Side note: If you’re wondering about the difference between content writing and copywriting, this blog post explains it well. Content writing aims to educate and raise awareness about a topic. Copywriting aims to get the reader to take a specific action. I focus a lot on content marketing in this blog post, but copywriting is important too, especially if you write a lot of direct-response mailers and web pages.
Another Facebook group that I recommend is The Copywriting Club. Contrary to the name, this group is not for copywriters only. Content marketers of all levels and anyone who is interested in marketing are welcome. This group is a little more beginner friendly than The Cult of Copy. The folks in The Copywriting Club are super helpful and willing to share their knowledge, so don’t be shy about seeking feedback in there.
Finally, when it comes to websites:
- Copyblogger: explains concepts in an easy to understand way. Also, good resources on writing headlines
- Yoast: excellent resources on SEO and how to incorporate SEO into your writing effectively
- AHREFS: their blogging for business course is free and super comprehensive
It’s funny to think that a few years ago, I hadn’t even heard of content marketing. Somehow, I got into the field, stuck with it despite various crap that happened, and built a content marketing career
One thing that kept me going as a content marketer is that I work with words every day. I genuinely like writing and editing. In a way, I am paid to do something that I enjoy.
If you’ve read this far, I hope this blog post has helped you understand how to get started in content marketing. One final tip:
No matter what your job is, know your strengths and passions, and keep building on them.

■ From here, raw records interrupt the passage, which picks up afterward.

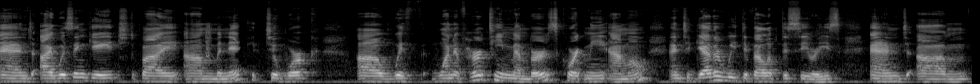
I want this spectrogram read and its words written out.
and I was engaged by um, Manik to work uh, with one of her team members, Courtney Amo, and together we developed a series, and um,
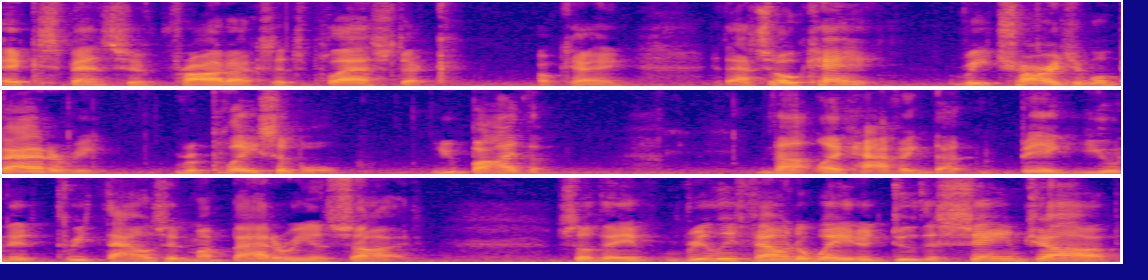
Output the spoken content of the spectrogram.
expensive products, it's plastic, okay? That's okay. Rechargeable battery, replaceable, you buy them. Not like having that big unit, 3,000 my battery inside. So they've really found a way to do the same job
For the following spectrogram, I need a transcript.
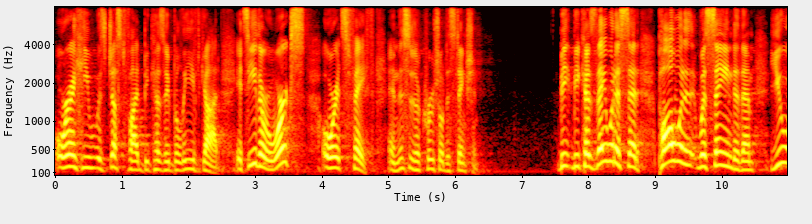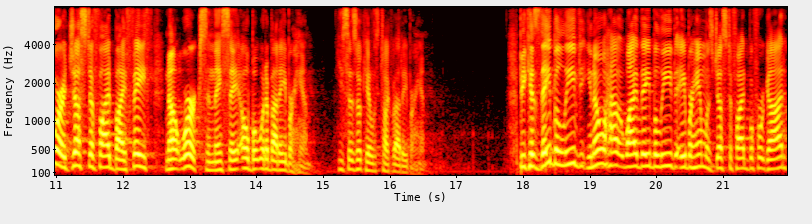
or he was justified because he believed God. It's either works or it's faith. And this is a crucial distinction. Be, because they would have said, Paul would, was saying to them, You are justified by faith, not works. And they say, Oh, but what about Abraham? He says, Okay, let's talk about Abraham. Because they believed, you know how, why they believed Abraham was justified before God?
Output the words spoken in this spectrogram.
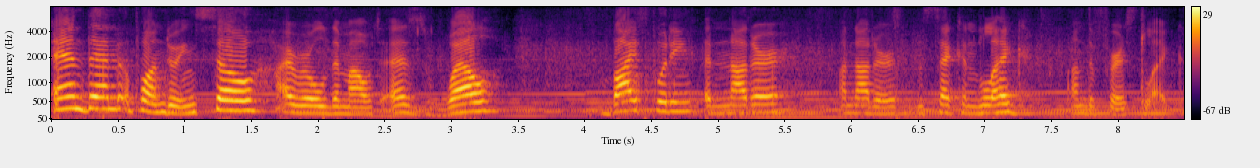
And then upon doing so, I roll them out as well by putting another, another, the second leg on the first leg.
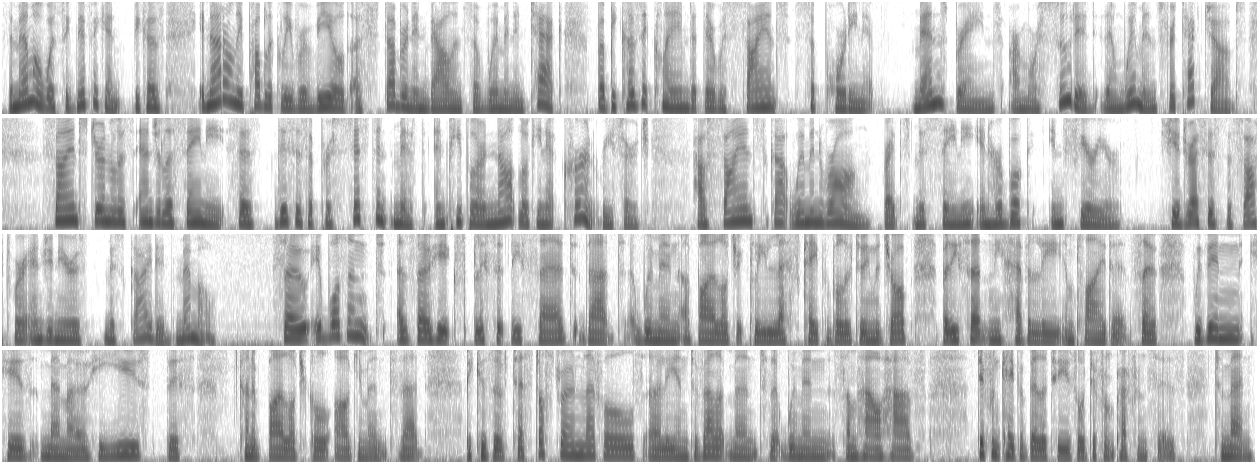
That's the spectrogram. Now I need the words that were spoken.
The memo was significant because it not only publicly revealed a stubborn imbalance of women in tech, but because it claimed that there was science supporting it. Men's brains are more suited than women's for tech jobs. Science journalist Angela Saini says this is a persistent myth and people are not looking at current research. How Science Got Women Wrong, writes Miss Saini in her book Inferior. She addresses the software engineer's misguided memo. So it wasn't as though he explicitly said that women are biologically less capable of doing the job, but he certainly heavily implied it. So within his memo, he used this kind of biological argument that because of testosterone levels early in development that women somehow have different capabilities or different preferences to men.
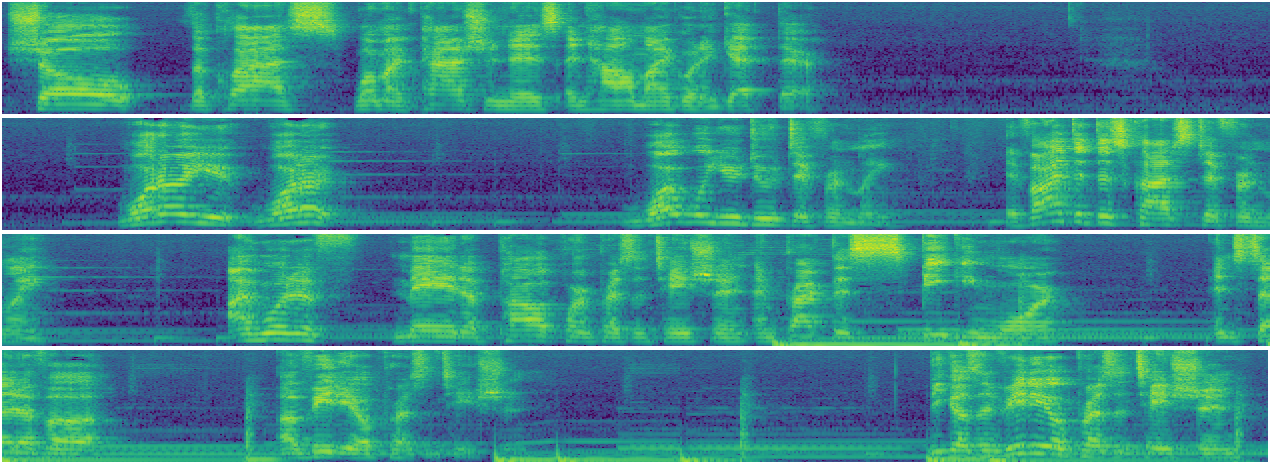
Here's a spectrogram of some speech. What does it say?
show the class what my passion is and how am I going to get there. What are you what are what will you do differently? If I did this class differently, I would have made a PowerPoint presentation and practiced speaking more instead of a a video presentation. Because in video presentation,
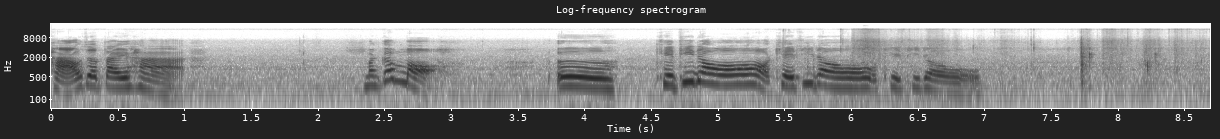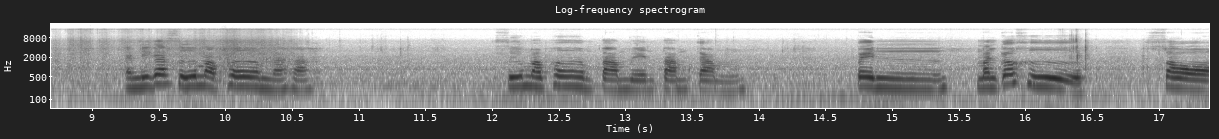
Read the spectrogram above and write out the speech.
ขาวจะไตห่า มันก็เหมาะ เออ เคที่ดอ เคที่ดอ เคที่ดอ อันนี้ก็ซื้อมาเพิ่มนะคะ ซื้อมาเพิ่มตามเวรตามกรรม เป็นมันก็คือ ซอง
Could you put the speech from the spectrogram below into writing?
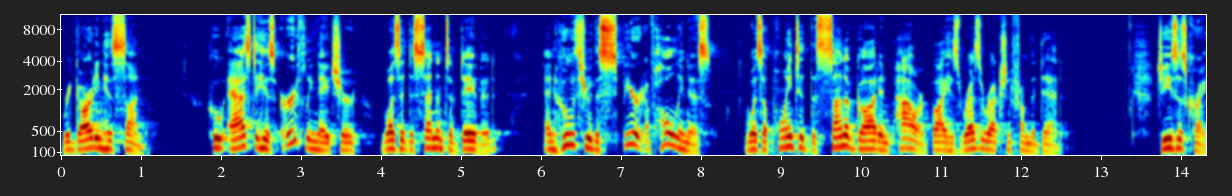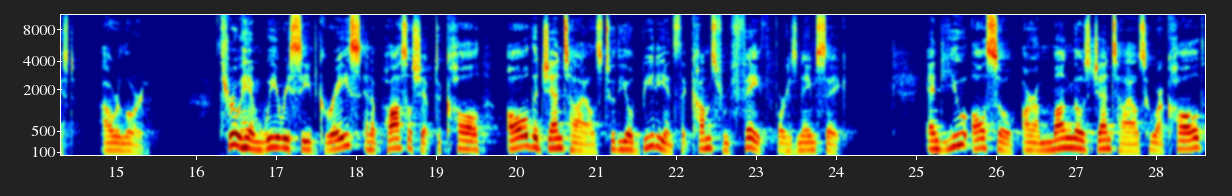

Feel free to leave a comment or question if you’d like to learn more about working in content marketing! 🙂